The Past of Jesus in the Gospels (SNTS Monograph 68)Written by Eugene E. Lemcio Reviewed By David J. Graham
This study (which unlike many in this series is not of the published thesis genre) tackles the question of the historical and biographical intentions of the gospels. Taking an interdisciplinary approach which is, however, mainly literary, Lemcio seeks to answer to what extent the evangelists were motivated by historical concerns: did they write ‘lives’ of Jesus, or were they rather theologians first and foremost? The answer given, in a thorough treatment of all four gospels independently, is that the gospels were intended to be explanatory historical accompaniments to the kerygma of the early church, and not the kerygma itself. The gospels are biographies, not kerygma. Such a conclusion may well intertwine comfortably with Richard Burridge’s recent work on the gospels, but coming from a different direction and using different methods.
The evangelists, we read, ‘tell it like it was’, and are not overly influenced by concerns of achieving a consistent theology. Some information in the gospels is there quite simply because it happened (p. 111)! But at the same time, historical faithfulness is not incompatible with narrative art (p. 114). Because the writers of the gospels were interested in the pre-Easter Jesus, and did not allow their later Easter faith in the risen Christ to overlay their records of his life and ministry, does not mean that they thereby forfeited all literary creativity.
In many ways, Lemcio brings Graham Stanton’s Jesus of Nazareth in New Testament Preaching up to date, albeit with a narrower remit. At the same time, the book runs counter to those (notably Eugene Boring and the Jesus Seminar) who see the early church as creative in producing Jesus traditions in the guise of prophecy. Our author is much more positive and confident about recovering the historical Jesus from the gospels than many scholars. The evangelists are ‘remarkably conservative’ (p. 113). Perhaps the era of Bultmannian hyper-scepticism is indeed in its twilight.

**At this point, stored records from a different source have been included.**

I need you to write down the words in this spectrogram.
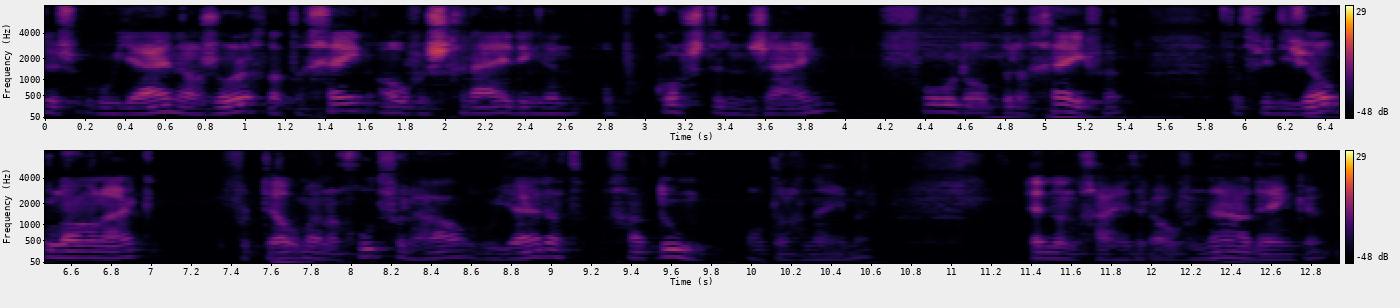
Dus hoe jij nou zorgt dat er geen overschrijdingen op kosten zijn voor de opdrachtgever. Dat vindt hij zo belangrijk. Vertel maar een goed verhaal hoe jij dat gaat doen, opdrachtnemer. En dan ga je erover nadenken.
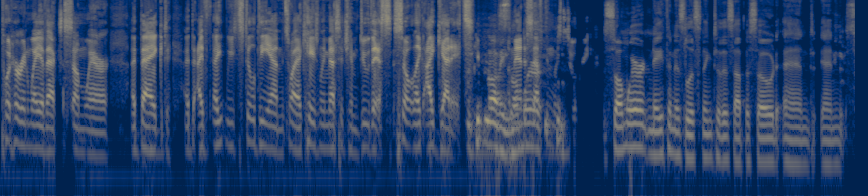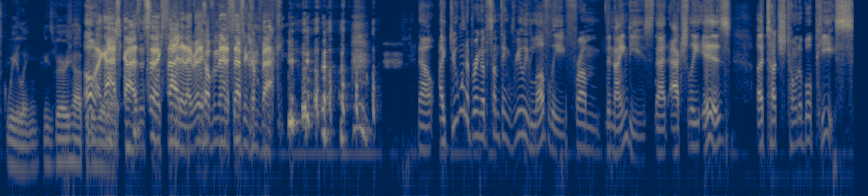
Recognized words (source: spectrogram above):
put her in Way of X somewhere. I begged. I, I, I, we still DM, so I occasionally message him, do this. So, like, I get it. keep loving. Amanda Somewhere- Sefton was so great. Somewhere Nathan is listening to this episode and and squealing. He's very happy. Oh my hear gosh, guys, I'm so excited. I really hope Amanda Sefton comes back. Now, I do want to bring up something really lovely from the 90s that actually is a touch tonable piece.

Having treated the gospels in detail, the book concludes with an appendix containing comments and outlines of the ‘unifying kerygma of the New Testament’ … and also of some extra-canonical literature. Interacting with, and critical of, the previous attempts of Dodd and Dunn to do the same, Lemcio leads us to expect a more successful offering. But when viewed in the helpful concluding table, this ‘unifying kerygma’ may claim more than it actually offers; it is quite a slender ‘unity’.

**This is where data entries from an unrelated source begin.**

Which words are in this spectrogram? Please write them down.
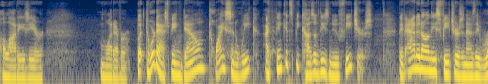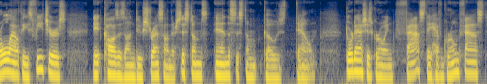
a lot easier. Whatever. But DoorDash being down twice in a week, I think it's because of these new features. They've added on these features, and as they roll out these features, it causes undue stress on their systems, and the system goes down. DoorDash is growing fast. They have grown fast.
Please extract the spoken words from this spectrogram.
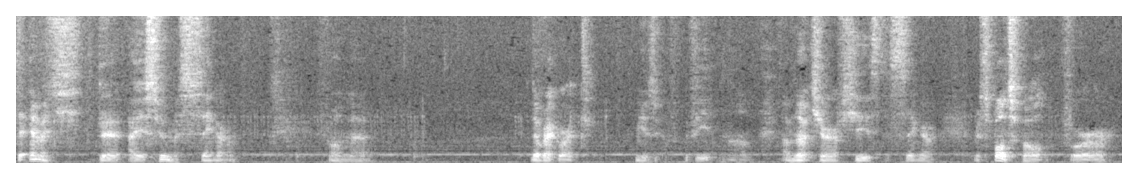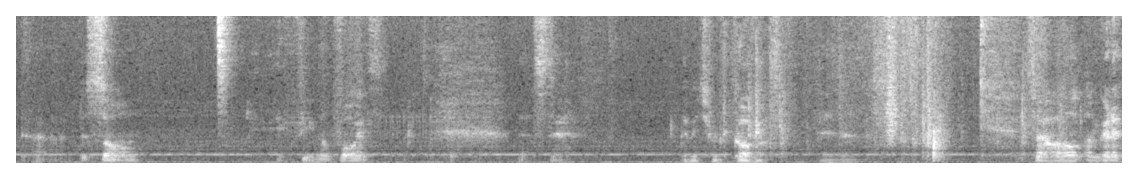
the image, the I assume a singer from uh, the record music of Vietnam. I'm not sure if she is the singer responsible for uh, the song, a female voice. That's the image from the cover. And, uh, so I'll, I'm gonna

The thesis of the book, if accepted, would seriously damage many concepts of redaction and transparency as currently understood and practised. From my own work, I am not so sure that historical and literary investigation are mutually exclusive. Lemcio might well agree. This book stands near the boundary of historical and literary studies, a place where much of the discipline itself is at the moment. Cross-disciplinary approaches are the name of the current game (witness the volume edited by Jerome Neyrey on The Social World of Luke-Acts, or David Balch’s The Social History of the Matthean Community, or indeed Stanton’s recent A Gospel for a New People). Yet Lemcio does put a lot of store on the evangelists’ intentions. Authorial intention is not the only criterion by which to judge a piece of writing; its influence must also be reckoned with (Ulrich Luz’s Matthew is a classic case in point). But if Lemcio is correct that the ‘pastness’ (his word, p. 73) of the life of Jesus is treated seriously by the evangelists, the question of how that pastness becomes a ‘presentness’ for the reader is one which is not fully answered. The debate between Kingsbury, Luz and Strecker is thus taken forward, but not completed. Perhaps more interaction with literary theorists would have advanced the issues further (for instance, there is no reference to Kermode). Certainly, as this book makes clear, the full implications of literary studies of the gospels have not yet been explored.
David J. Graham
Glasgow Bible College, Scotland